In order to hide from his unwanted fame as the spitfire-pilot-monkey who emerged from a computer game to defeat the nefarious corporation that engineered him, the charismatic and dangerous Ack-Ack Macaque is working as a pilot on a world-circling nuclear-powered Zeppelin.
But when the cabin of one of his passengers is invaded by the passenger’s own dying doppelganger, our hirsute hero finds himself thrust into another race to save the world – this time from an aggressive hive mind, time-hopping saboteurs, and an army of homicidal Neanderthal assassins!
Now famous all over the world, Ack-Ack Macaque is piloting the airship Tereshkova for its owner and his friend, Victoria Valois. Among others on the ship are K8, a teenage hacker that Ack-Ack has grown close to, and Victoria’s holographic husband, Paul, who has moved past the constraints of his soul catcher to inhabit the ship’s computers. When popular SF writer William Cole escapes an attempt on his life and ends up on the Tereshkova, Ack-Ack, K8, Victoria, and Paul are drawn into a mysterious web of lies and intrigue when Cole’s double from a parallel universe turns up dead on the ship. Add to this the hive-mind cult, the Gestalt, are growing in power and size, and appear more involved in events the deeper Ack-Ack and the crew look.
Now that we’ve got that little bit out of the way I’m not going to talk too much about the plot again. Why, you ask? Simply because it’s one that I think you need to experience yourself, as fresh as possible. What Hive Monkey does is keep things going after the end of Ack-Ack Macaque, adding much that can be appreciated, but also doing so in a fun and informal manner.
The characters are much the same as in the first novel, so having them back is a welcome sight. However, events from the first novel have had an effect and Powell develops them nicely along the way. Ack-Ack is a particularly interesting character once again.
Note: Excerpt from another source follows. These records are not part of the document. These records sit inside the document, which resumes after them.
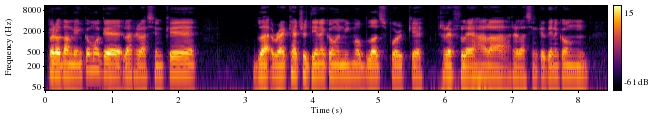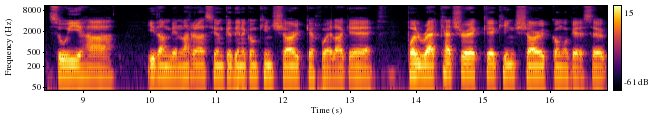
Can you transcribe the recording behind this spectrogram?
Pero también como que la relación que Ratcatcher tiene con el mismo Bloodsport que refleja la relación que tiene con su hija y también la relación que tiene con King Shark que fue la que por Ratcatcher es que King Shark como que se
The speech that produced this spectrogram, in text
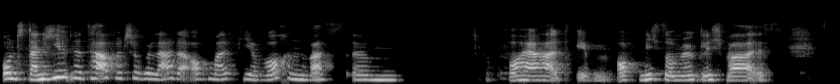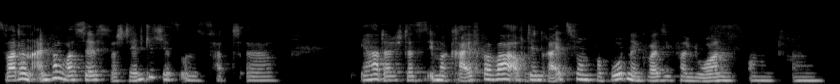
Und dann hielt eine Tafel Schokolade auch mal vier Wochen, was ähm, vorher halt eben oft nicht so möglich war. Es, es war dann einfach was Selbstverständliches und es hat äh, ja, dadurch, dass es immer greifbar war, auch den Reiz vom Verbotenen quasi verloren. Und ähm,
Yes, he’s a violent, foul mouthed, and gun-toting monkey, but he’s got some deeper issues that start to come through as events in the novel unfold. The same can be said for all our main protagonists, with Victoria, K8, and Paul showing very real and emotional developments. Cole meanwhile, the new addition to the main cast, has all sorts of issues that the appearance of his doppelganger only exacerbates, as does the discovery of multiple universes.
While I won’t talk about the plot, I can say that things move along quickly, much like its predecessor. It throws some surprises in along the way, but nothing that doesn’t fit the setting and structure that Powell has created. In short, it’s damned readable, and thoroughly enjoyable.
Gareth L Powell has managed once again to deliver a novel that blows expectations out of the water. Hive Monkey is not only an enjoyable novel, it’s one that introduces new elements and opens up the setting for some very interesting future stories. Highly recommended.
on 13 February 2016
Following on from the events of Ack-Ack Macaque, Hive Monkey is set about a year later.
Just like the first book, Hive Monkey is a fast paced adventure ride. This time around the Monkey has to deal with The Gestalt. a pseudo-Borg like collective from an alternative timeline.
The airships are bigger, the explosions louder and the cigar smoke is ... smokier?
Hold on to your flying hats for Hive Monkey!
I strongly recommend reading Ack-Ack Macaque before Hive Monkey. Whilst you CAN read Hive Monkey on its own (There is some exposition about the world in which it is set) - Ack-Ack Macaque lays a lot more world building on you, making Hive Monkey much more enjoyable!
on 8 December 2014
A good idea, but taken about as far as it will go, even here about two thirds through it got a bit repetitive on the descriptions and musings it just seemed to stagnate a bit before the big ending. I enjoyed it, but I think the idea has run as far as it will go.